Working in the HVAC industry can be very rewarding. It takes a good deal of dedication and skill to thrive in the field, however. A comprehensive education from an institution like RSI, as well as continued efforts toward excellence in the form of further training and certification are vital to advancement in this field. Remember these requirements for HVAC certification and licensing.

General HVAC Certification Guidelines

The HVAC-R industry is different in various parts of the country. While some states require high-level technicians to obtain a license, RSI’s home state of Arizona does not, which is important for students to know should they want to pursue this level of work in-state. However, HVAC contractors have certification standards to follow.

HVAC contractors must be licensed by the state in residential, commercial or residential/commercial practices. Each classification requires a passing score on a two-part exam relevant to the focus area. Residential HVAC contractors sit the C-39 exam, commercial contractors sit the K-39 and combination residential/commercial contractors undergo the L-39 exam.

Each exam has set guidelines and established fees. All of them require test-takers to display their knowledge of business management. The second portion of the “-39” series exam differs depending on focus area, as examinees must prove their knowledge of residential-, commercial- or residential/commercial-related practices. In all cases, the test-taker must have at least 4 years of previous relevant experience and pay a state-required bond based on what they expect to earn in annual revenue. License fees are the primary point of difference, as residential, commercial and residential/commercial HVAC exams and corresponding licenses vary in price.

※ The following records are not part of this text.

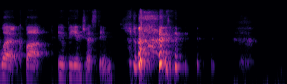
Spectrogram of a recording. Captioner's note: laughs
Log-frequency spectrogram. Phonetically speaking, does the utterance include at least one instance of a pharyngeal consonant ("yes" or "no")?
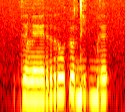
no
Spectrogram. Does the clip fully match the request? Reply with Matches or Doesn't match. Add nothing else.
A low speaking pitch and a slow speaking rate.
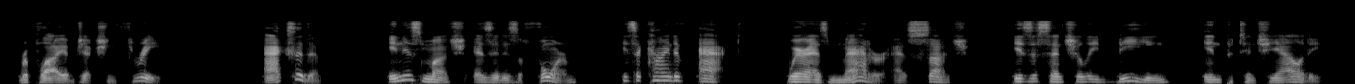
Matches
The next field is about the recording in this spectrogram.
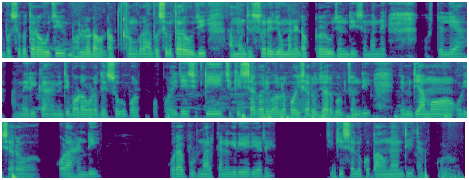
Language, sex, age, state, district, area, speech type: Odia, male, 18-30, Odisha, Jagatsinghpur, rural, spontaneous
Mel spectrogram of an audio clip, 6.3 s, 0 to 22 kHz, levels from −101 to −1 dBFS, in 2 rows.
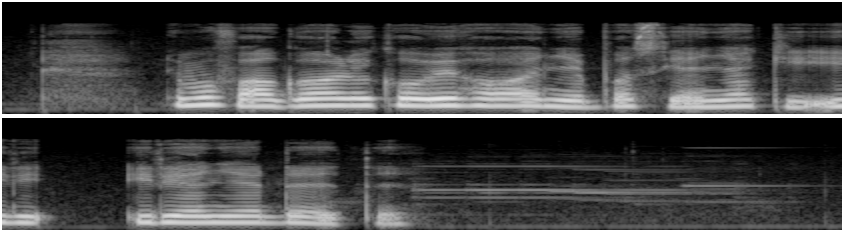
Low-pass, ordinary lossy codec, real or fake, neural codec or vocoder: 10.8 kHz; none; real; none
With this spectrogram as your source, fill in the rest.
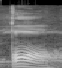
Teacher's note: huruf qaf itu adalah huruf yang keluar dari lisan bagian dalam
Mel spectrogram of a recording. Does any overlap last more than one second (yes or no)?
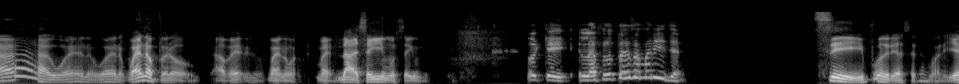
no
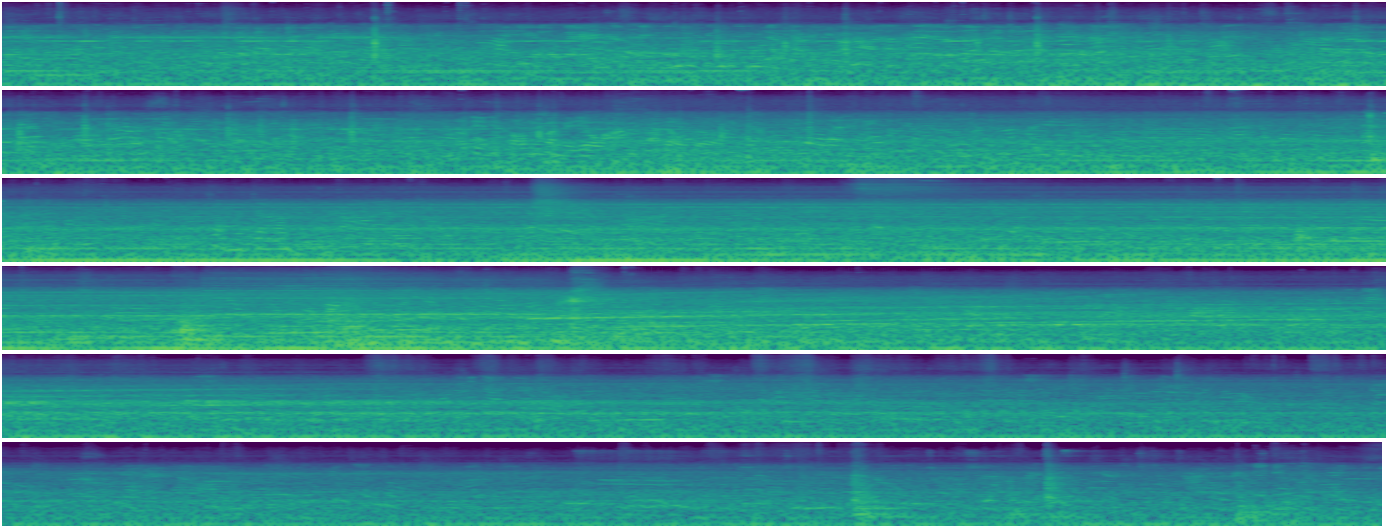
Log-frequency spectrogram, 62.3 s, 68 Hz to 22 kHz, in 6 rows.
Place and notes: Ximen Station, Taipei - soundwalk
Walk from the station entrance into the station via the underpass, Waiting at the train station platform, Binaural recordings, Sony PCM D50 + Soundman OKM II
Zhongzheng District, Taipei City, Taiwan, October 2013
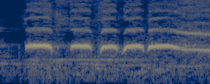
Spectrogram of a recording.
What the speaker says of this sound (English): And that is the final whistle.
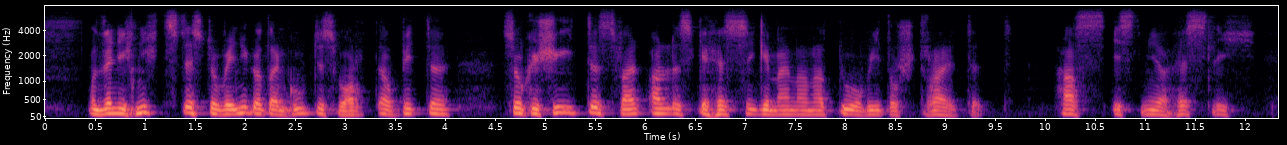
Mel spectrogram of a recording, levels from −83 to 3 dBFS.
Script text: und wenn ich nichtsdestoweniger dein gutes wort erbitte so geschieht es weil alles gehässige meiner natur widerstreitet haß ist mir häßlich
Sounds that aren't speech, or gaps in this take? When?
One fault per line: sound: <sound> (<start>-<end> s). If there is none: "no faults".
no faults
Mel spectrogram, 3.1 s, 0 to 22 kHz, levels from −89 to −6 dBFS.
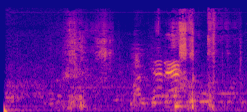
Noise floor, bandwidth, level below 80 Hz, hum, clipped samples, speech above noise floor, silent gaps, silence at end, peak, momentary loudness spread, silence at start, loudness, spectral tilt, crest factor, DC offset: -53 dBFS; 16.5 kHz; -48 dBFS; none; under 0.1%; 21 dB; none; 0 s; -14 dBFS; 18 LU; 0.05 s; -31 LUFS; -2 dB/octave; 20 dB; under 0.1%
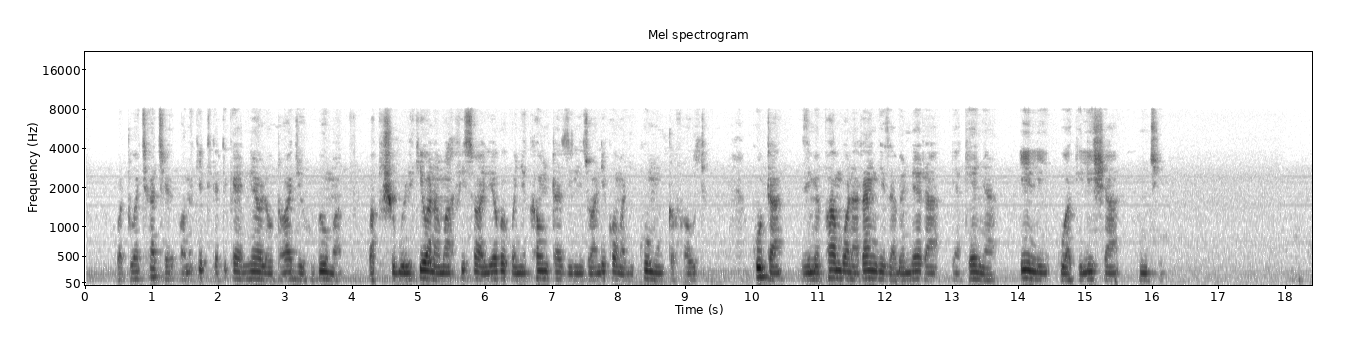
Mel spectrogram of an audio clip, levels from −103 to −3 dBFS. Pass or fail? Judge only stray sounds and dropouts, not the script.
pass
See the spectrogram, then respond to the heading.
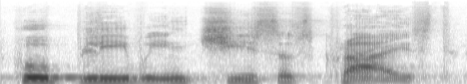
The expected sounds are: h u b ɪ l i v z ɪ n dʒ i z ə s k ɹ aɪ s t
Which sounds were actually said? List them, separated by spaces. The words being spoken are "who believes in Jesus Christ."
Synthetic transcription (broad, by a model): h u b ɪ l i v ɪ n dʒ i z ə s k ɹ aɪ s t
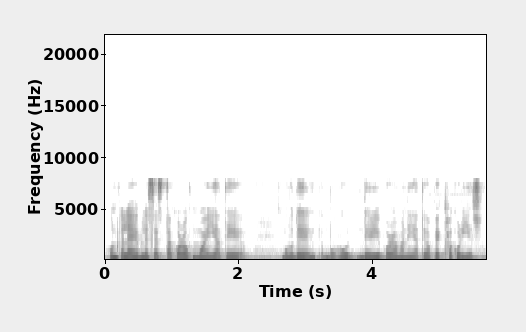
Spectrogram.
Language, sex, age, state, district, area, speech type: Assamese, female, 30-45, Assam, Sonitpur, rural, spontaneous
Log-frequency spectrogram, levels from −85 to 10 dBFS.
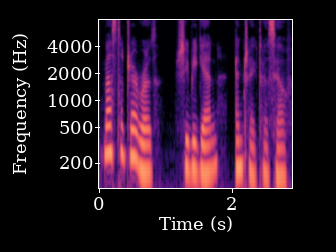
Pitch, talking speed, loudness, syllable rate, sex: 180 Hz, 125 wpm, -17 LUFS, 5.2 syllables/s, female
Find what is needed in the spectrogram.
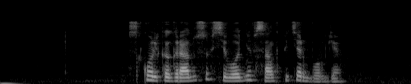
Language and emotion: Russian, neutral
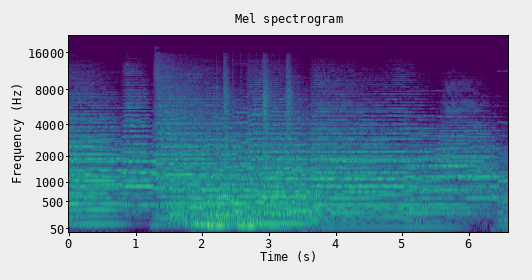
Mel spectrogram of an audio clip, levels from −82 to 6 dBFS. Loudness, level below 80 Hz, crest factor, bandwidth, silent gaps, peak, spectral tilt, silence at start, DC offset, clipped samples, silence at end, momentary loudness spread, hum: -23 LUFS; -52 dBFS; 16 dB; 16.5 kHz; none; -8 dBFS; -4.5 dB/octave; 0 s; under 0.1%; under 0.1%; 0 s; 6 LU; none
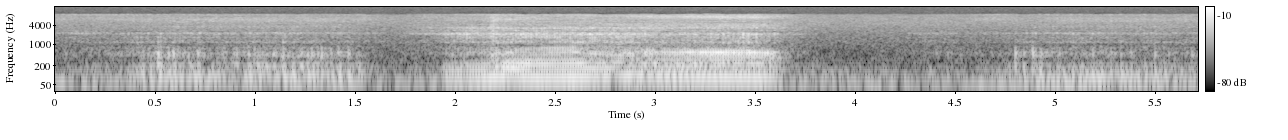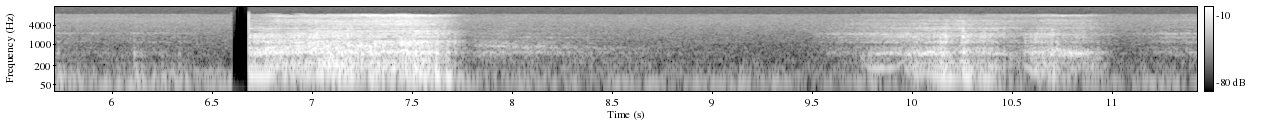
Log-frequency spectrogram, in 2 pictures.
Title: 🐽 本日のイビキ / Snoring Sleep Sound 2025/02/07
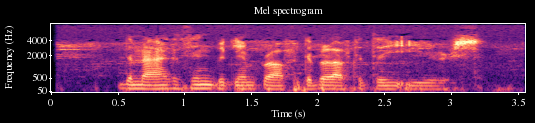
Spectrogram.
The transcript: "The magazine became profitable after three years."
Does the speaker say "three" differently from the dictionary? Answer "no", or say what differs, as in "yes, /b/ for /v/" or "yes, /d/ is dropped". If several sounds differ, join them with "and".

  • C-39 license requires a fee of $320.00
  • K-39 license requires a fee of $645.00
  • L-39 license requires a fee of $1,125.00

When all is said and done, successful passing of an exam results in licensure for a period of 2 years.

Experience for the licensure process may be gained through training beyond RSI, if an individual so desires. A primary means to develop skills is through apprenticeships, which last 3 – 5 years. Professionals expand their knowledge through a combination of hands-on job shadowing and technical learning during their apprenticeships, sponsored by organizations like Air Conditioning Contractors of America.

Refrigeration Certification Guidelines

Those wishing to further specialize their HVAC focus by pursuing careers in refrigeration services are required to successfully complete an exam. The Environmental Protection Agency handles this specialty and provides opportunities to take an HVAC certification exam for handling refrigerants. HVAC-R professionals who buy or handle refrigerants must all be certified via 1 of 3 written exams specific to their work: Type I for servicing small appliances, Type II for use of high-pressure refrigerants or Type III for low-pressure refrigerants. Upon general refrigeration certification and 1 – 2 years of experience, specialized exams may be taken, like the Refrigeration Service Engineers Society’s R-410A Certification exam dealing with compressed-refrigerant cooling systems.

Not all certifications are required of HVAC professionals, like those for HVAC technicians. It is, however, important to do your best throughout your education at RSI and then in contractor-level training, as these will pave the way for your future in the field. Some day you may even consider undergoing technician’s training, which will allow you to work in higher-level positions in more states throughout the country. Remember to look at the bigger picture and start planning for your future today!

Sources:

http://www.hvaccertificationtoday.com/arizona-hvac-license-requirements/
http://www.bls.gov/ooh/installation-maintenance-and-repair/heating-air-conditioning-and-refrigeration-mechanics-and-installers.htm#tab-4
http://www.rses.org/testing/r410acertification.aspx
http://smallbusiness.chron.com/steps-getting-hvac-license-3023.html